▶ [Exercise objective]:
The data below is to be written out exactly, with no pictures.

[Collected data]
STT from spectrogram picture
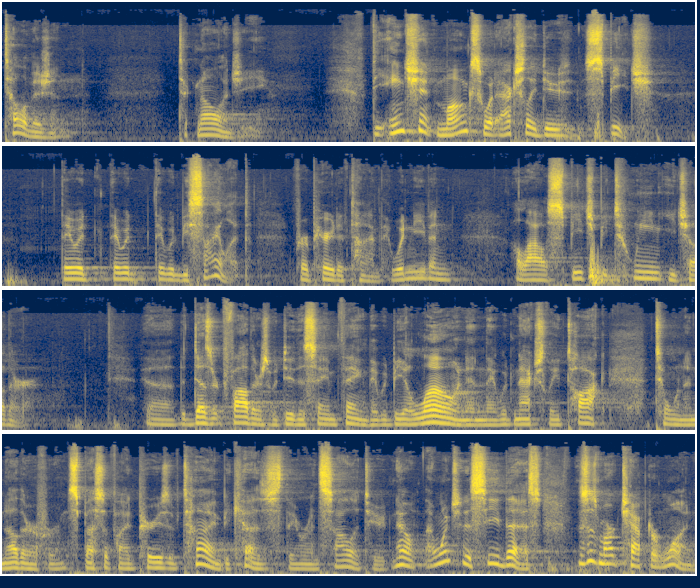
television, technology. The ancient monks would actually do speech. They would, they would, they would be silent for a period of time. They wouldn't even allow speech between each other. Uh, the desert fathers would do the same thing. They would be alone and they wouldn't actually talk to one another for specified periods of time because they were in solitude. Now, I want you to see this. This is Mark chapter 1.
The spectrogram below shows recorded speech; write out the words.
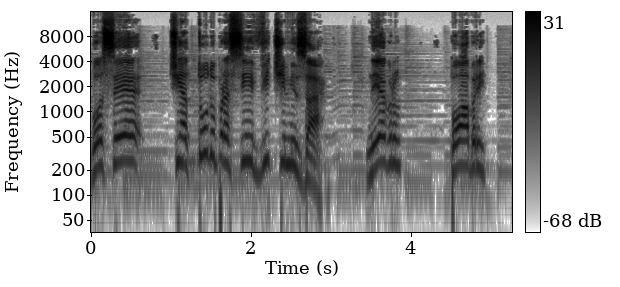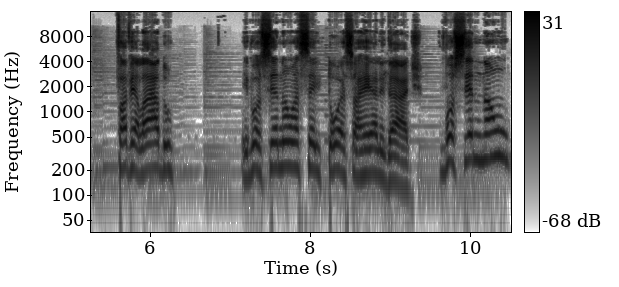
você tinha tudo para se vitimizar. Negro, pobre, favelado, e você não aceitou essa realidade. Você não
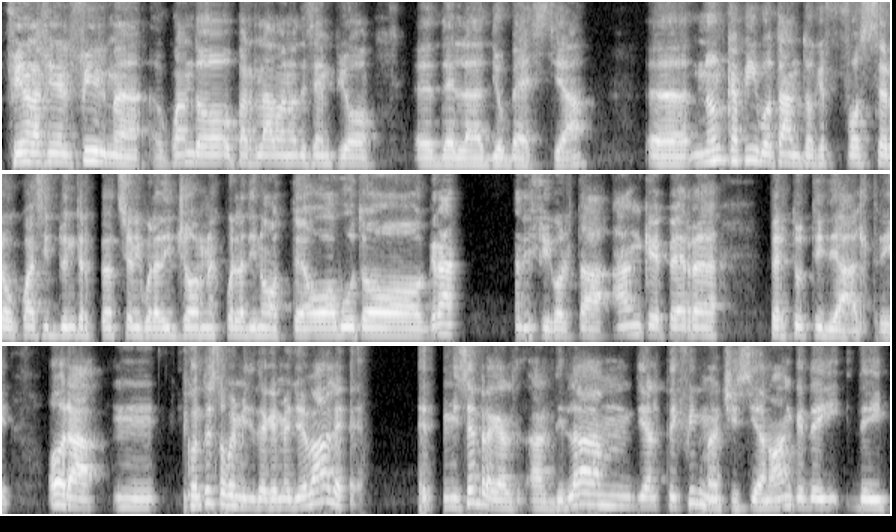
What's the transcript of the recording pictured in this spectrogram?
fino alla fine del film, quando parlavano ad esempio eh, del dio bestia, eh, non capivo tanto che fossero quasi due interpretazioni, quella di giorno e quella di notte. Ho avuto grande difficoltà anche per, per tutti gli altri. Ora, mh, il contesto poi mi dite che è medievale e mi sembra che al, al di là mh, di altri film ci siano anche dei, dei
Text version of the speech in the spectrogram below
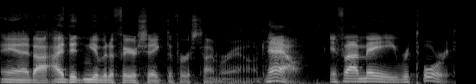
And I, I didn't give it a fair shake the first time around. Now, if I may retort,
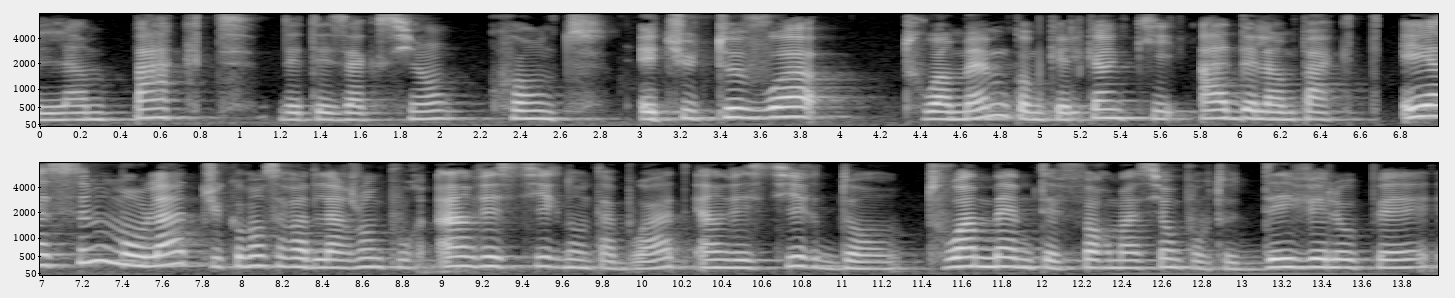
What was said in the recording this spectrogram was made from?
l'impact de tes actions compte. Et tu te vois toi-même comme quelqu'un qui a de l'impact. Et à ce moment-là, tu commences à avoir de l'argent pour investir dans ta boîte, investir dans toi-même tes formations pour te développer,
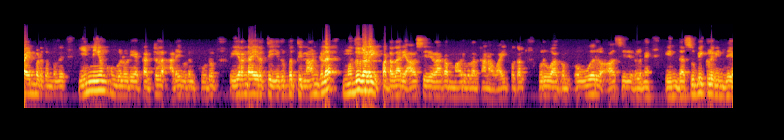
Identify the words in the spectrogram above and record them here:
பயன்படுத்தும் போது இன்னியும் உங்களுடைய கற்றல் அடைவுகள் கூடும். இரண்டாயிரத்தி இருபத்தி நான்குல முதுகலை பட்டதாரி ஆசிரியராக மாறுவதற்கான வாய்ப்புகள் உருவாக்கும் ஒவ்வொரு ஆசிரியர்களுமே இந்த சுபிக்குழுவினுடைய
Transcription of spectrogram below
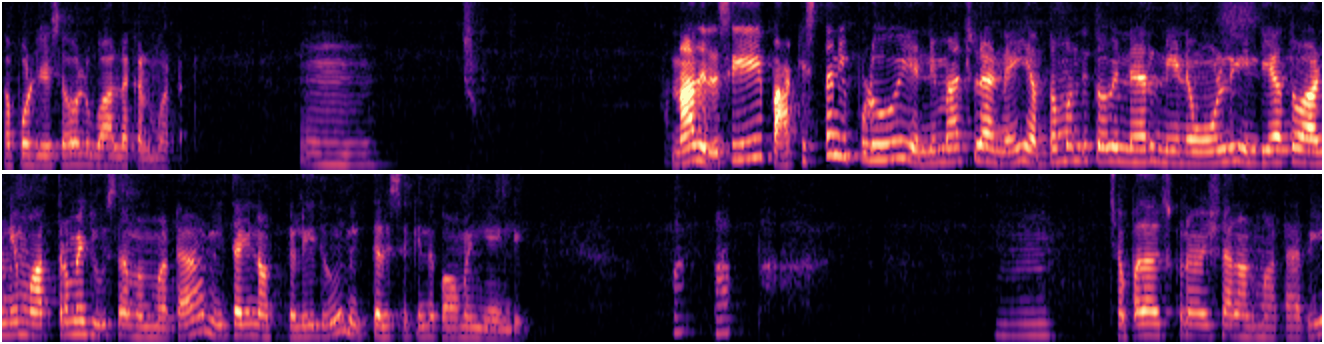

▶ [Output of the exercise]:
STT from spectrogram picture
television, technology. The ancient monks would actually do speech. They would, they would, they would be silent for a period of time. They wouldn't even allow speech between each other. Uh, the desert fathers would do the same thing. They would be alone and they wouldn't actually talk to one another for specified periods of time because they were in solitude. Now, I want you to see this. This is Mark chapter 1.
The spectrogram below shows recorded speech; write out the words.
você tinha tudo para se vitimizar. Negro, pobre, favelado, e você não aceitou essa realidade. Você não
What's the transcript of the recording pictured in this spectrogram?
fino alla fine del film, quando parlavano ad esempio eh, del dio bestia, eh, non capivo tanto che fossero quasi due interpretazioni, quella di giorno e quella di notte. Ho avuto grande difficoltà anche per, per tutti gli altri. Ora, mh, il contesto poi mi dite che è medievale e mi sembra che al, al di là mh, di altri film ci siano anche dei, dei
Text version of the speech in the spectrogram below
And I, I didn't give it a fair shake the first time around. Now, if I may retort,
What was said in the recording this spectrogram was made from?
l'impact de tes actions compte. Et tu te vois toi-même comme quelqu'un qui a de l'impact. Et à ce moment-là, tu commences à avoir de l'argent pour investir dans ta boîte, investir dans toi-même tes formations pour te développer,
Identify the words in the spectrogram above and record them here:
பயன்படுத்தும் போது இன்னியும் உங்களுடைய கற்றல் அடைவுகள் கூடும். இரண்டாயிரத்தி இருபத்தி நான்குல முதுகலை பட்டதாரி ஆசிரியராக மாறுவதற்கான வாய்ப்புகள் உருவாக்கும் ஒவ்வொரு ஆசிரியர்களுமே இந்த சுபிக்குழுவினுடைய
Transcription of spectrogram below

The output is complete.